What is a Lottery?


Lottery live hongkong is a type of gambling in which participants purchase tickets for the chance to win a prize, usually money. It differs from other types of gambling in that the prize amount is completely determined by random chance and not the outcome of a game, such as the skillful play of poker or a horse race. A lottery is usually conducted by a state or private organization and may involve more than one drawing.

Despite their many variations, all lotteries have the same basic elements. They are a form of gambling, and the winning ticket is selected by a draw of lots. The odds of a particular winning ticket depend on the number of tickets purchased and how much is paid for each. The prize amounts vary, but in some cases are very large. In most states, the winnings are tax-deductible.

The lottery is a huge business, and it generates enormous profits for state governments and its operators. This is partly due to the fact that winning the lottery often leads to a life of luxury. For example, the winner could purchase a dream home, a new car, and travel around the world with their spouse or family.

In addition, lottery players are not unlike people who are addicted to cigarettes or video games. They have to buy more tickets and more frequently in order to increase their chances of winning. Lottery advertising campaigns target this psychology, and it is not uncommon to see lottery ads at grocery stores or check-cashing venues. State lottery commissions are not above availing themselves of the same tactics that tobacco or video-game manufacturers do to keep their products on store shelves.

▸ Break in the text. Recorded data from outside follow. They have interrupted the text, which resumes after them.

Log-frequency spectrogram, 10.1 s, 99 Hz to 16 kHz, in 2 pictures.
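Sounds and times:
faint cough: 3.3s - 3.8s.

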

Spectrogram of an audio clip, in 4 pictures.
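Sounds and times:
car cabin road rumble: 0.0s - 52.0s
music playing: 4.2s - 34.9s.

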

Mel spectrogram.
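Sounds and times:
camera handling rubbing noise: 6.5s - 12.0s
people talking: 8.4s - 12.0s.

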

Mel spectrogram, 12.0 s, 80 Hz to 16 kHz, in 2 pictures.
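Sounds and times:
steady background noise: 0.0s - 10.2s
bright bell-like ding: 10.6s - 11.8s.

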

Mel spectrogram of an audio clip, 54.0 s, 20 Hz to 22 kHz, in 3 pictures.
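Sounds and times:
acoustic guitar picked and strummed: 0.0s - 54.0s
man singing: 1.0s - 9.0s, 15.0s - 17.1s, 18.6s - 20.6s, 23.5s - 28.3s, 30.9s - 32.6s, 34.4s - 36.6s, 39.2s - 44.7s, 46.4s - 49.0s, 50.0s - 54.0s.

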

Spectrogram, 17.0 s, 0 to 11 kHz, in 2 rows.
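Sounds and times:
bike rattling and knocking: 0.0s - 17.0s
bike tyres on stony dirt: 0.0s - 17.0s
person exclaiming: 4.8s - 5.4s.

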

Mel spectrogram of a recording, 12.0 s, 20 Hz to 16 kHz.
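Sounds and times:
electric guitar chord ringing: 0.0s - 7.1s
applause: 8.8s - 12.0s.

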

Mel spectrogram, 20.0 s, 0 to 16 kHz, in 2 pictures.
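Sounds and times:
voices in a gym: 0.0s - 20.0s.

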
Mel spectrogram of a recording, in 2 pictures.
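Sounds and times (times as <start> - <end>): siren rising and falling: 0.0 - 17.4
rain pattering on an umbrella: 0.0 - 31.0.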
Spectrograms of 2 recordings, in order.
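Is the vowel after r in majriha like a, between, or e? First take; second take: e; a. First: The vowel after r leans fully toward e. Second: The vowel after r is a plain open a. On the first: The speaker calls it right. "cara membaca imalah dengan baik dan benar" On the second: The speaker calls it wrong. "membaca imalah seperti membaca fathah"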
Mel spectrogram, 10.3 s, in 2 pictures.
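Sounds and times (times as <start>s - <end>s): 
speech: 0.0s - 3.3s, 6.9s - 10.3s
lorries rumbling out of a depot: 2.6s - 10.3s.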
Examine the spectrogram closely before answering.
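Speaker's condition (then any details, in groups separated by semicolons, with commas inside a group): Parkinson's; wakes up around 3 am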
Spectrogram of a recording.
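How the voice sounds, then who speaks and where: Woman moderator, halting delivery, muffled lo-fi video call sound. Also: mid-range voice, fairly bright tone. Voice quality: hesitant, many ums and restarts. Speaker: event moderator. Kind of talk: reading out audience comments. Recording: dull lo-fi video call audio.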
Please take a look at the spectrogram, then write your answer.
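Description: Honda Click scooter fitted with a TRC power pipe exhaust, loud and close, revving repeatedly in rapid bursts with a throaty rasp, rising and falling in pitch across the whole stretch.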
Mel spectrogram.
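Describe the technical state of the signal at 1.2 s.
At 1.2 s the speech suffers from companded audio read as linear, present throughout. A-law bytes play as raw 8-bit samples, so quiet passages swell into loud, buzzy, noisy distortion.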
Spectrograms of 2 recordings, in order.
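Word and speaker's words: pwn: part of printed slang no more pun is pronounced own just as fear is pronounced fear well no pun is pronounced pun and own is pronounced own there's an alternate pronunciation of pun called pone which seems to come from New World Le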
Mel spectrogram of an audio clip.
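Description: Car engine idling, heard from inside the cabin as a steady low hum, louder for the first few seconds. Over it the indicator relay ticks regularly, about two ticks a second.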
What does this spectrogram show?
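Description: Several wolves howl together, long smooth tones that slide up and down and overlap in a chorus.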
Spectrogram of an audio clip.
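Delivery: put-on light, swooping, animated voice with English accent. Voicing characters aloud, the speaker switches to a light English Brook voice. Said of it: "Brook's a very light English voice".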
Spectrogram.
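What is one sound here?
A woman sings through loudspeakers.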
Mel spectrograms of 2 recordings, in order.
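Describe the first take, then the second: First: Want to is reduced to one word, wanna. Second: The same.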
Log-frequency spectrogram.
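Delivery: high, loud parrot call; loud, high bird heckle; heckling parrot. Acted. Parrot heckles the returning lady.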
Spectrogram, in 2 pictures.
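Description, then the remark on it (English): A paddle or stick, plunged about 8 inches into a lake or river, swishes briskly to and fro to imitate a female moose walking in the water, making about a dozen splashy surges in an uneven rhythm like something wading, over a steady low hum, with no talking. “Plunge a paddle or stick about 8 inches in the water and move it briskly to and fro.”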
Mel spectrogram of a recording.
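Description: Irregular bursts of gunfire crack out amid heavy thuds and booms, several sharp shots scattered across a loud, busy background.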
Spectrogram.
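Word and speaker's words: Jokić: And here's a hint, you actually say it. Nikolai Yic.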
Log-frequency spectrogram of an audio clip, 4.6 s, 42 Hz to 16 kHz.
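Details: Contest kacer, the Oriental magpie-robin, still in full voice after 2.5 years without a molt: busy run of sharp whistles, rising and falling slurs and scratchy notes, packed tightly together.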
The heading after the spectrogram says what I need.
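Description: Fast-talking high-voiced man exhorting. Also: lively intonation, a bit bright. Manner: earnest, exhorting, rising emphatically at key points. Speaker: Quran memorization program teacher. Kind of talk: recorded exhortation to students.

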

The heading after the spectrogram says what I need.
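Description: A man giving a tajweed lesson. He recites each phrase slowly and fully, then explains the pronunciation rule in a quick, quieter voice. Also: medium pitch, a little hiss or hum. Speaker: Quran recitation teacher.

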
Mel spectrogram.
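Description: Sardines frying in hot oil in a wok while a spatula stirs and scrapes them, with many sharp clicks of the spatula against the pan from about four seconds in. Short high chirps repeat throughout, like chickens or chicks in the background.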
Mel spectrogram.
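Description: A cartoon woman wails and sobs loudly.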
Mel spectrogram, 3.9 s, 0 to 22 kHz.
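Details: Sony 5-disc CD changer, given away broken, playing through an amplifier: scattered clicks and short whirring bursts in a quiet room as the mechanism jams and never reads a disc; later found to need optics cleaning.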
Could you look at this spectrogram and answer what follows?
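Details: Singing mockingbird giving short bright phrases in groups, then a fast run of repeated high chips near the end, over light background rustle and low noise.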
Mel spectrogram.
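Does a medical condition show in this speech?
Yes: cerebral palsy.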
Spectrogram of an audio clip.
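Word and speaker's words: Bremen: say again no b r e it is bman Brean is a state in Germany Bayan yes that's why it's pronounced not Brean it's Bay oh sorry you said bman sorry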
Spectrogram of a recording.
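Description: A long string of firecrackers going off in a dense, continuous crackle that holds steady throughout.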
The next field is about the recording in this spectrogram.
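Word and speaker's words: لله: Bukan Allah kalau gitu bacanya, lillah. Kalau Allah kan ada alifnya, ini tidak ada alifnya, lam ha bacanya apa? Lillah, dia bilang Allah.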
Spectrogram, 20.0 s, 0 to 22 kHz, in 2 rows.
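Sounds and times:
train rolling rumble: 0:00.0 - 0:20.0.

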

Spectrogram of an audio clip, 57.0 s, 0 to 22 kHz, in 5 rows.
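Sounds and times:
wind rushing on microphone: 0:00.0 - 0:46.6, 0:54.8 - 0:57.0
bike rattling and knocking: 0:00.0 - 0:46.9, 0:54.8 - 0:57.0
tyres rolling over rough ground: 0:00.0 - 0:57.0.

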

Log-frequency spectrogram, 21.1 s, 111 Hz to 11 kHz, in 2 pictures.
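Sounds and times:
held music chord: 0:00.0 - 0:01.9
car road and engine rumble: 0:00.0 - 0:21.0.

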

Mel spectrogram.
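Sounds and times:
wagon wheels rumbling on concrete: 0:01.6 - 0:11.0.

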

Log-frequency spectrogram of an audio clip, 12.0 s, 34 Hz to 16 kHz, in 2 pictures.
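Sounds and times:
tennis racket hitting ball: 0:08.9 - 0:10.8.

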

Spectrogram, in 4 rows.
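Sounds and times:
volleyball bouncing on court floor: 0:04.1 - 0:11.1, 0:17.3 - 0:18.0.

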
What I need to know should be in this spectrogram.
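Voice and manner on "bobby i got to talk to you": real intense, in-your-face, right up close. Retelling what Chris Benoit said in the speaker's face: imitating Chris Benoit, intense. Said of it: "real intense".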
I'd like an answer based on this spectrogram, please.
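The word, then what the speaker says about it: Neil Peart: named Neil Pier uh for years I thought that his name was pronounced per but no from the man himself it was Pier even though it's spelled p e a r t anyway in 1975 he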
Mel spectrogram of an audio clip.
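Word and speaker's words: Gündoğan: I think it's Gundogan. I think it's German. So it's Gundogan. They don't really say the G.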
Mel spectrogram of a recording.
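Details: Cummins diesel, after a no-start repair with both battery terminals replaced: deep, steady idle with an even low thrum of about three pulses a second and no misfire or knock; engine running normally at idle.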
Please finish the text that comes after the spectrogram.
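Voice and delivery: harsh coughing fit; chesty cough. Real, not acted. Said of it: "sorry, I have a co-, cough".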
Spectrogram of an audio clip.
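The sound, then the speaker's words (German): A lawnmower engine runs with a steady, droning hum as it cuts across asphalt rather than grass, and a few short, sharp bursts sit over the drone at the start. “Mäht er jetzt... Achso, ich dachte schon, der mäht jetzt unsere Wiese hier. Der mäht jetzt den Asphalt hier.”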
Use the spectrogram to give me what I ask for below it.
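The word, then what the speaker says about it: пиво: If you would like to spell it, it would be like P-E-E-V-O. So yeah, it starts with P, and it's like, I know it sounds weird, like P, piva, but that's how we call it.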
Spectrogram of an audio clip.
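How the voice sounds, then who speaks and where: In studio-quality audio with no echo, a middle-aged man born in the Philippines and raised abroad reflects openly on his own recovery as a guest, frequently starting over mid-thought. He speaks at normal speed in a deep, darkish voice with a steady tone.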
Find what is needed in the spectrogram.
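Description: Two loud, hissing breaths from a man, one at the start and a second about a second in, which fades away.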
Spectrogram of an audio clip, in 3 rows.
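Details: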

Lottery is an ancient pastime, and its roots go back to the Roman Empire (Nero was a fan), ancient Egypt, and even biblical times, when casting lots was used for everything from determining the next king of Israel to deciding which enslaved person would get to keep Jesus’ garments after his Crucifixion. In early America, lotteries were commonplace, despite strong Protestant proscriptions against gambling. The earliest lotteries were run as a way to fund public projects and were popular among the poor, who had few other ways to raise money.

The modern incarnation of the lottery came about in the nineteen sixties, when growing awareness of all the money to be made in the gaming business collided with budget crises at state level. As America’s population grew and inflation soared, it became harder for states to balance their budgets without raising taxes or cutting services, which were highly unpopular with voters. The solution was to increase the size of jackpots, which attracted more buyers and generated massive publicity for the games.